▸ The data

--------------------------------

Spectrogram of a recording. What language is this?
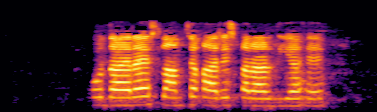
Urdu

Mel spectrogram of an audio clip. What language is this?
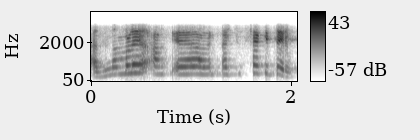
Malayalam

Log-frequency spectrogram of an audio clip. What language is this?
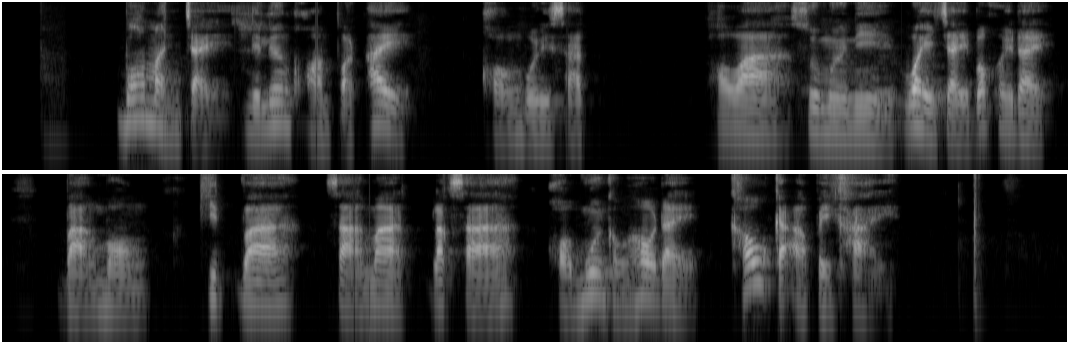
Thai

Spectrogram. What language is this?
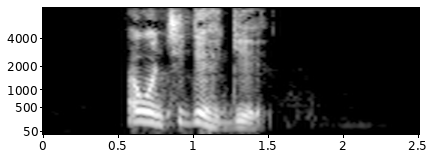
Kabyle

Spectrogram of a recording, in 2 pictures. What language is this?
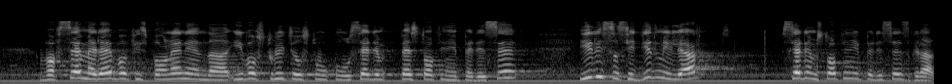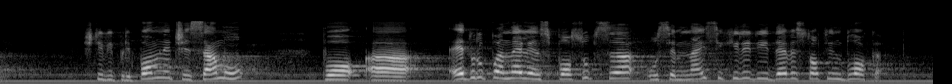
Bulgarian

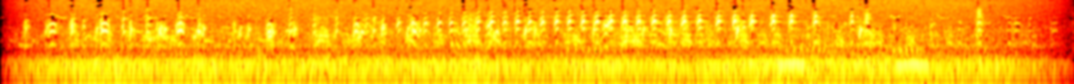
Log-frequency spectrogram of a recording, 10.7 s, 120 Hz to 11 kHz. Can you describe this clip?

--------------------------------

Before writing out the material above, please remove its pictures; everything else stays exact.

Spectrogram of a recording. What language is this?
Urdu

Mel spectrogram of an audio clip. What language is this?
Malayalam

Log-frequency spectrogram of an audio clip. What language is this?
Thai

Spectrogram. What language is this?
Kabyle

Spectrogram of a recording, in 2 pictures. What language is this?
Bulgarian

Log-frequency spectrogram of a recording, 10.7 s, 120 Hz to 11 kHz. Can you describe this clip?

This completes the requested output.